Well, the good news is that Tikvah changed their post and deleted that claim. The bad news is that they left no indication that the post had been modified or that a significant factual statement they had made turned out to be erroneous and was deleted.
Not to go all blogger ethics panel, but there is a pretty commonly accepted norm of behavior in the situation: You put the retracted claim in strike-out form (
UPDATE: A Berkeley J Street organizer contacted me regarding a similar piece posted up on the Hasbara Fellowship website, which also apparently originally had the false Barghouti claim and also has been scrubbed without comment. More interestingly, to me anyway, is what replaced it: a link to a "a list of additional questionable actions taken by JStreet." The piece is authored by Lenny Ben-David, and for the most part it is an incoherent mess of innuendo and hand-waving, with a fair bit of guilt-by-association-by-association thrown in (Tikvah, being in quite the glass house on this score, may not wish to throw stones). But you may recall Ben-David from an earlier anti-J Street hit piece arguing that the organization can't be trusted because it receives support from Arabs. He returns to that theme in this article, and it is as racist and counterproductive now as it was then.

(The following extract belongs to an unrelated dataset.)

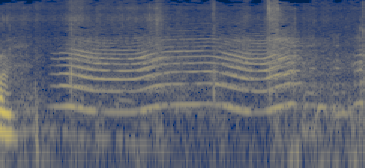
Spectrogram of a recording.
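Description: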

To repeat: Peace between Israel and its Arab neighbors means Jews and Arabs are going to have to agree on things. If the fact that an Arab person agrees with a position is enough to per se discredit it, that's another way of saying peace is definitionally impossible (since any position an Arab agrees to -- even if 20 minutes ago it was precisely what Israel claimed to want -- is now rendered suspect). People like Ben-David and, it seems, Tikvah, are not primarily concerned with Israel's security, or its longevity, or its democracy, or the safety of the Jewish people. What seems to scare them most, and motivate them the most, is the possibility that they might have to agree with an Arab. Just like the "pro-Palestinian" protesters I saw who booed the proposal for a Palestinian state because it meant having to agree with a Zionist, Tikvah and Ben-David are fearful of an Israel at peace with its neighbors because it means having to agree with Arabs. They're manifestations of the same disease, and one that neither Israel nor Palestine can afford right now.